What is quantum in simple language?

Quantum satellite is designed to establish “hack-proof” communications between parties by transmitting un-crackable keys from space to ground stations.

The first goal was accomplished in June this year when Micius sent photons, the basic quantum particles that make up light, to two ground stations that were separated by 1,200 kilometers, beating the previous record of 144 kilometers. The result was published on the journal Science.

This pioneering experiment intends to test if the spooky property of quantum entanglement can operate at long distances by sending entangled pair of photons between receivers in Delingha and Lijiang, which, if succeeded, could have huge implications for cryptography.

Following its first experiment, Micius also achieved a task in quantum key distribution, the exchange of cryptographic keys between two parties also via entangled photons, sent by the orbiting satellite.

The operators of the system, upon receiving the photons, would then measure them and decide an encryption key, which makes the communication between them inherently secure, because any attempt to eavesdrop would cause the quantum state of the photons to collapse.

The third task of QUESS is quantum teleportation, which is meant to test the fundamental laws of quantum mechanics at a space scale. This involves using entangled photons alongside information transmitted by more conventional means to reconstruct the quantum state in a new location.

Specifically, researchers created a pair of entangled photons, one of which was left on the ground while the other being sent to the satellite. A third photon will also be prepared to engage in new entanglement with the one on the ground.

According to quantum theory, when two photons become entangled, or a pair, on the ground, the one in space will no longer be entangled to the one on the ground, and will display properties of the second photon on the ground. This means that photon is being “transported” to space.
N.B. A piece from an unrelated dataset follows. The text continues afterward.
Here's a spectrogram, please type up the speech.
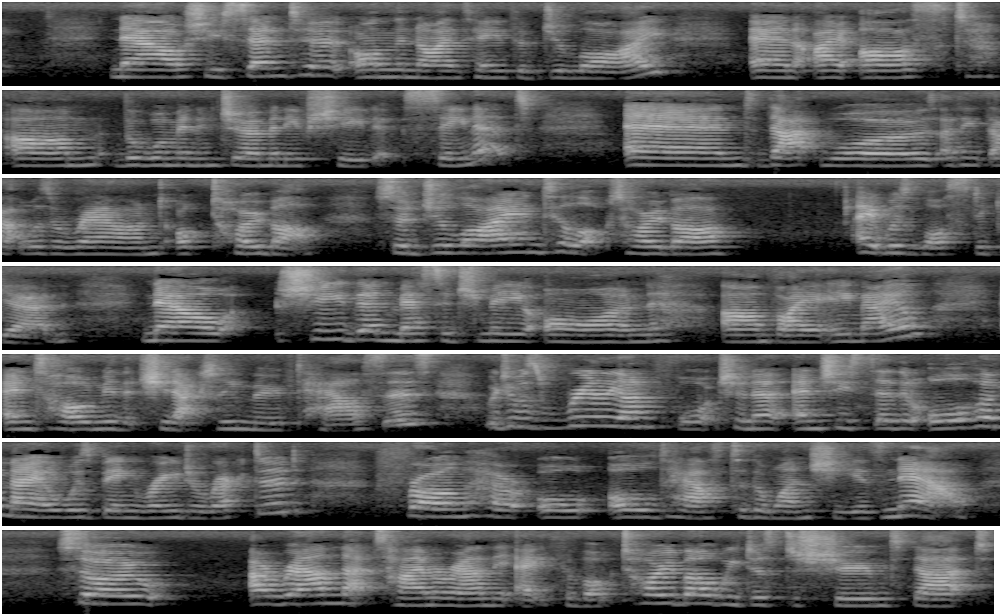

China plans to use its quantum satellite system to cover the planet by 2030.